[Instructions to follow]: What follows is a set of entries. Repeat them exactly, but not their pictures.

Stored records
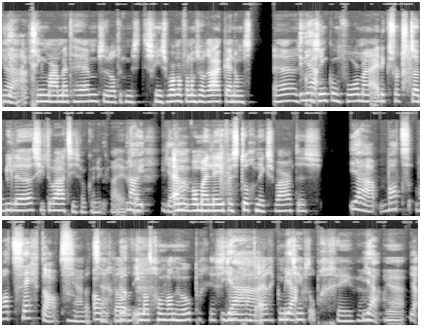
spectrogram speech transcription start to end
ja, Ja. ik ging maar met hem, zodat ik misschien zwanger van hem zou raken en dan hè, een Ja. gezin en eigenlijk een soort stabiele situatie zou kunnen krijgen. Nou ja, En want mijn leven is toch niks waard, dus ja wat, wat zegt dat? ja, dat Oh, zegt wel dat- dat, iemand gewoon wanhopig is? Ja, het eigenlijk een ja. beetje heeft opgegeven. Ja. ja. Ja,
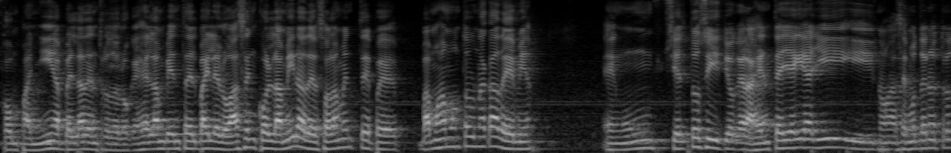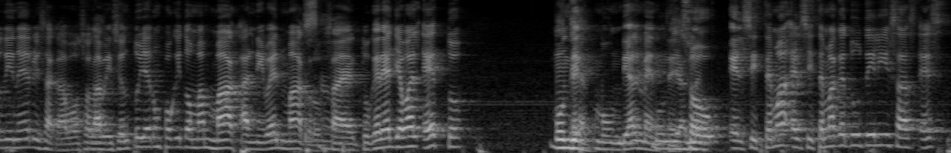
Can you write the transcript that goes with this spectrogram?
compañías, ¿verdad? Dentro de lo que es el ambiente del baile, lo hacen con la mira de solamente, pues, vamos a montar una academia en un cierto sitio, que la gente llegue allí y nos hacemos de nuestro dinero y se acabó. O sea, la visión tuya era un poquito más mac al nivel macro. O sea, tú querías llevar esto Mundial. eh, mundialmente. Mundialmente. So, el sistema, el sistema que tú utilizas es.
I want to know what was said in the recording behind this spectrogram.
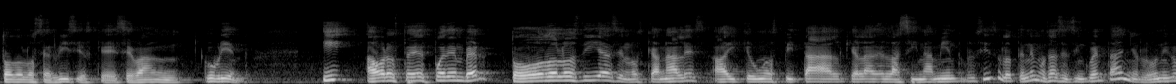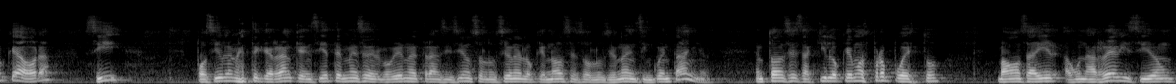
todos los servicios que se van cubriendo. Y ahora ustedes pueden ver todos los días en los canales, hay que un hospital, que el hacinamiento, pues sí, eso lo tenemos hace 50 años, lo único que ahora sí, posiblemente querrán que en siete meses del gobierno de transición solucione lo que no se solucionó en 50 años. Entonces aquí lo que hemos propuesto vamos a ir a una revisión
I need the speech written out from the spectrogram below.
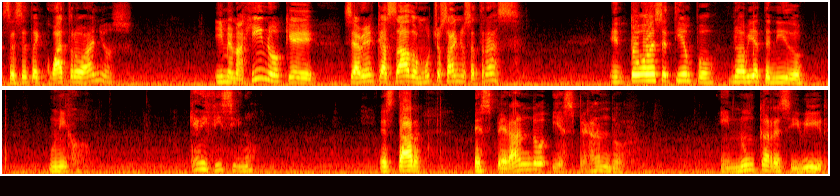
64 años. Y me imagino que se habían casado muchos años atrás. En todo ese tiempo no había tenido un hijo. Qué difícil, ¿no? Estar esperando y esperando y nunca recibir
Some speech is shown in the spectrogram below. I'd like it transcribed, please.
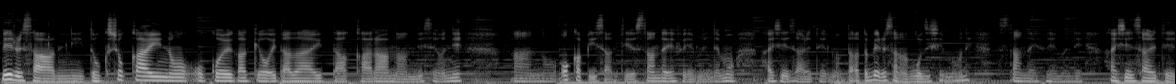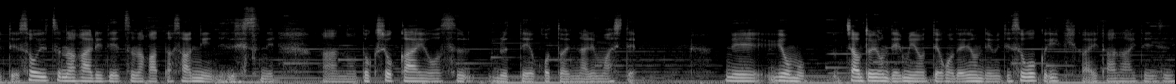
ベルさんに読書会のお声がけをいただいたからなんですよね。あのオカピーさんっていうスタンド FM でも配信されてるのとあとベルさんご自身もねスタンド FM で配信されているというそういうつながりでつながった3人でですねあの読書会をするっていうことになりまして。で読むちゃんと読んでみようっていうことで読んでみてすごくいい機会いただいてですね。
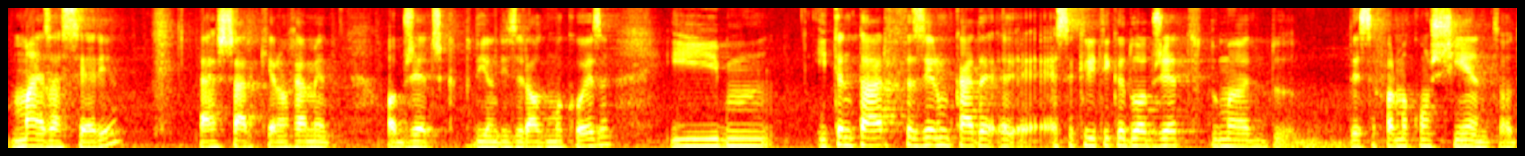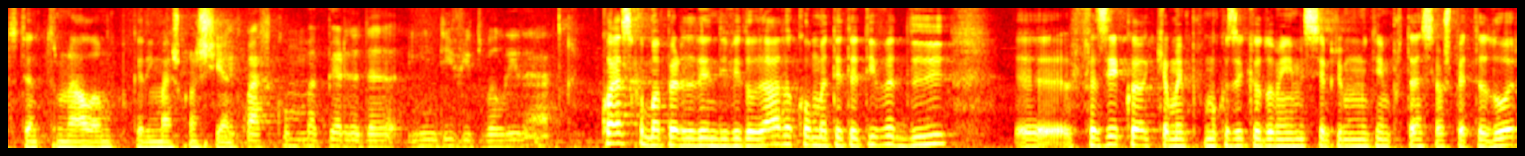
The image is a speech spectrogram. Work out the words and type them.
mais à séria, a achar que eram realmente objetos que podiam dizer alguma coisa e, e tentar fazer um bocado essa crítica do objeto de uma. De, dessa forma consciente, ou de tentar torná-la um bocadinho mais consciente. É quase como uma perda da individualidade. Quase como uma perda da individualidade ou como uma tentativa de uh, fazer, que é uma, uma, coisa que eu dou sempre muita importância ao espectador,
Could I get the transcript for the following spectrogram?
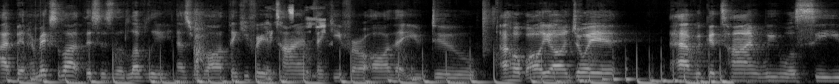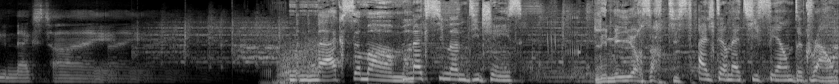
I've been Hermixalot. This is the lovely Ezra Law. Thank you for your time. Thank you for all that you do. I hope all y'all enjoy it. Have a good time. We will see you next time. Maxximum. Maxximum DJs. Les meilleurs artistes. Alternatifs et underground.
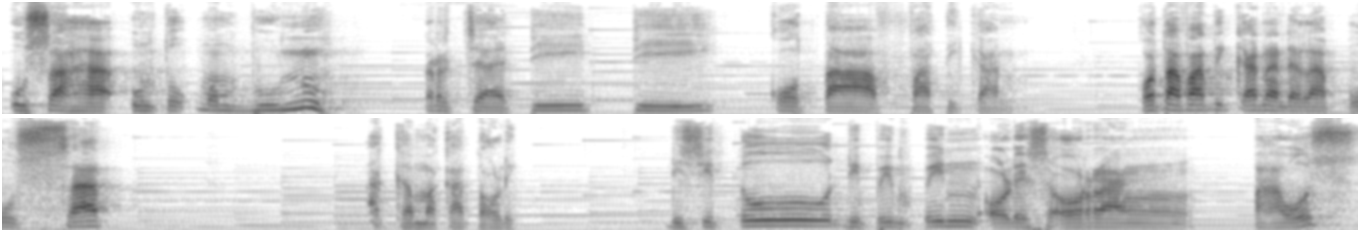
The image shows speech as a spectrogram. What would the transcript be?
usaha untuk membunuh terjadi di kota Vatikan. Kota Vatikan adalah pusat agama Katolik. Di situ dipimpin oleh seorang paus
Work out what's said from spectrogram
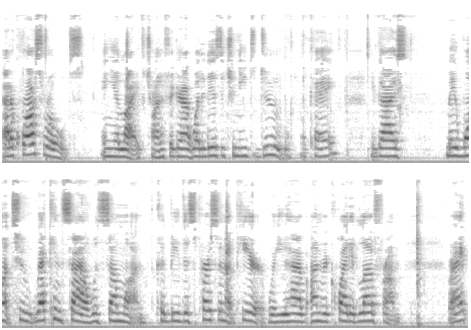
At a crossroads in your life. Trying to figure out what it is that you need to do. Okay? You guys may want to reconcile with someone. Could be this person up here where you have unrequited love from, right?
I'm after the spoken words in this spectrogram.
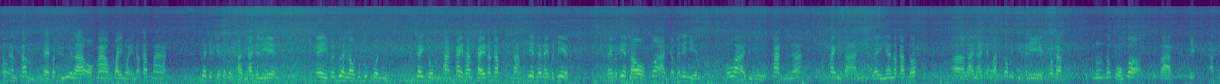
เข้างานค่ำแต่ก็ถือเวลาออกมาไวหน่อยนะครับ มาเพื่อจะเก็บบรรยากาศชายทะเลให้เพื่อนๆเราทุกๆคน ได้ชมทางใกล้ทางไกลนะครับ ต่างประเทศและในประเทศ ในประเทศเราก็อาจจะไม่ได้เห็น เพราะว่าอยู่ภาคเหนือภาคอีสานอะไรอย่างเงี้ยนะครับเนาะอ่ายหลายจังหวัดก็ไม่ติดทะเลนะครับอนุน้องโขงก็ฝากคลิปอนุ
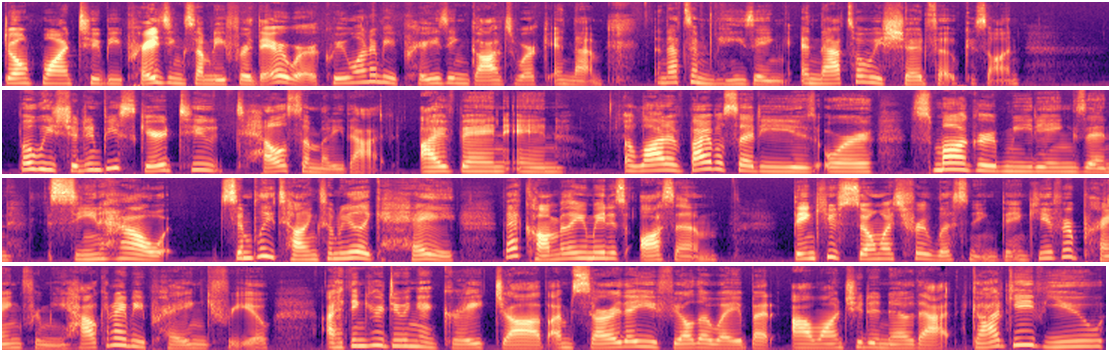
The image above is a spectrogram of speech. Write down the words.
don't want to be praising somebody for their work. We want to be praising God's work in them. And that's amazing. And that's what we should focus on. But we shouldn't be scared to tell somebody that. I've been in a lot of Bible studies or small group meetings and seen how simply telling somebody, like, hey, that comment that you made is awesome. Thank you so much for listening. Thank you for praying for me. How can I be praying for you? I think you're doing a great job. I'm sorry that you feel that way, but I want you to know that God gave you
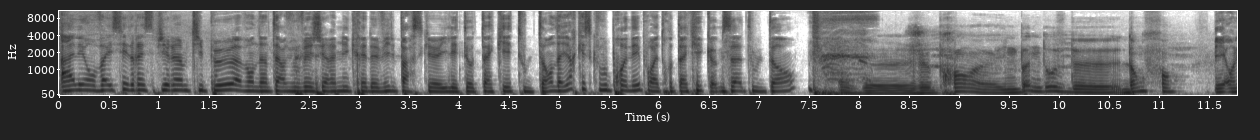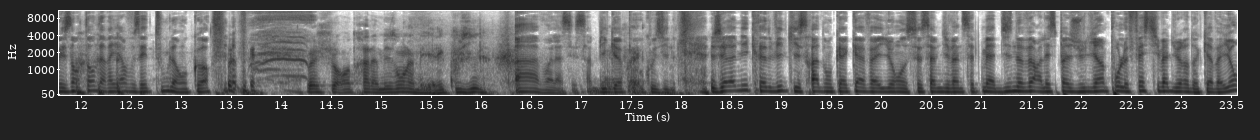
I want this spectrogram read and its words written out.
Allez, on va essayer de respirer un petit peu avant d'interviewer Jérémy Crédeville parce qu'il était au taquet tout le temps. D'ailleurs, qu'est-ce que vous prenez pour être au taquet comme ça tout le temps? Je, je prends euh, une bonne dose de d'enfant. Et on les entend derrière, vous êtes où là encore Ouais, je suis rentré à la maison là, mais il y a les cousines. Ah voilà, c'est ça. Big up aux cousines. Jérémy Crédeville qui sera donc à Cavaillon ce samedi 27 mai à 19h à l'espace Julien pour le Festival du Rire de Cavaillon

[Solution]:
spectrogram speech transcription start to end
ja, Ja. ik ging maar met hem, zodat ik misschien zwanger van hem zou raken en dan hè, een Ja. gezin en eigenlijk een soort stabiele situatie zou kunnen krijgen. Nou ja, En want mijn leven is toch niks waard, dus ja wat, wat zegt dat? ja, dat Oh, zegt wel dat- dat, iemand gewoon wanhopig is? Ja, het eigenlijk een ja. beetje heeft opgegeven. Ja. ja. Ja,
Can you write the transcript that goes with this spectrogram?
compañías, ¿verdad? Dentro de lo que es el ambiente del baile, lo hacen con la mira de solamente, pues, vamos a montar una academia en un cierto sitio, que la gente llegue allí y nos hacemos de nuestro dinero y se acabó. O sea, la visión tuya era un poquito más mac al nivel macro. O sea, tú querías llevar esto Mundial. eh, mundialmente. Mundialmente. So, el sistema, el sistema que tú utilizas es.
I want to know what was said in the recording behind this spectrogram.
todos los servicios que se van cubriendo. Y ahora ustedes pueden ver todos los días en los canales, hay que un hospital, que el hacinamiento, pues sí, eso lo tenemos hace 50 años, lo único que ahora sí, posiblemente querrán que en siete meses del gobierno de transición solucione lo que no se solucionó en 50 años. Entonces aquí lo que hemos propuesto vamos a ir a una revisión
I need the speech written out from the spectrogram below.
64 años. Y me imagino que se habían casado muchos años atrás. En todo ese tiempo no había tenido un hijo. Qué difícil, ¿no? Estar esperando y esperando y nunca recibir
Some speech is shown in the spectrogram below. I'd like it transcribed, please.
ベルさんに読書会のお声がけをいただいたからなんですよね。あのオカピーさんっていうスタンド FM でも配信されてるのとあとベルさんご自身もねスタンド FM で配信されているというそういうつながりでつながった3人でですねあの読書会をするっていうことになりまして。で読むちゃんと読んでみようっていうことで読んでみてすごくいい機会いただいてですね。
The image is a speech spectrogram. Work out the words and type them.
mais à séria, a achar que eram realmente objetos que podiam dizer alguma coisa e, e tentar fazer um bocado essa crítica do objeto de uma. De, dessa forma consciente, ou de tentar torná-la um bocadinho mais consciente. É quase como uma perda da individualidade. Quase como uma perda da individualidade ou como uma tentativa de uh, fazer, que é uma, uma, coisa que eu dou sempre muita importância ao espectador,
Could I get the transcript for the following spectrogram?
I've been Hermixalot. This is the lovely Ezra Law. Thank you for your time. Thank you for all that you do. I hope all y'all enjoy it. Have a good time. We will see you next time. Maxximum. Maxximum DJs. Les meilleurs artistes. Alternatifs et underground.
The image shows speech as a spectrogram. What would the transcript be?
usaha untuk membunuh terjadi di kota Vatikan. Kota Vatikan adalah pusat agama Katolik. Di situ dipimpin oleh seorang paus
Work out what's said from spectrogram
At a crossroads in your life. Trying to figure out what it is that you need to do. Okay? You guys may want to reconcile with someone. Could be this person up here where you have unrequited love from, right?
I'm after the spoken words in this spectrogram.
เข้างานค่ำแต่ก็ถือเวลาออกมาไวหน่อยนะครับ มาเพื่อจะเก็บบรรยากาศชายทะเลให้เพื่อนๆเราทุกๆคน ได้ชมทางใกล้ทางไกลนะครับ ต่างประเทศและในประเทศ ในประเทศเราก็อาจจะไม่ได้เห็น เพราะว่าอยู่ภาคเหนือภาคอีสานอะไรอย่างเงี้ยนะครับเนาะอ่ายหลายจังหวัดก็ไม่ติดทะเลนะครับอนุน้องโขงก็ฝากคลิปอนุ
The image above is a spectrogram of speech. Write down the words.
don't want to be praising somebody for their work. We want to be praising God's work in them. And that's amazing. And that's what we should focus on. But we shouldn't be scared to tell somebody that. I've been in a lot of Bible studies or small group meetings and seen how simply telling somebody, like, hey, that comment that you made is awesome. Thank you so much for listening. Thank you for praying for me. How can I be praying for you? I think you're doing a great job. I'm sorry that you feel that way, but I want you to know that God gave you
I want this spectrogram read and its words written out.
Allez, on va essayer de respirer un petit peu avant d'interviewer Jérémy Crédeville parce qu'il était au taquet tout le temps. D'ailleurs, qu'est-ce que vous prenez pour être au taquet comme ça tout le temps? Je, je prends euh, une bonne dose de d'enfant. Et on les entend derrière, vous êtes où là encore Ouais, je suis rentré à la maison là, mais il y a les cousines. Ah voilà, c'est ça. Big up aux cousines. Jérémy Crédeville qui sera donc à Cavaillon ce samedi 27 mai à 19h à l'espace Julien pour le Festival du Rire de Cavaillon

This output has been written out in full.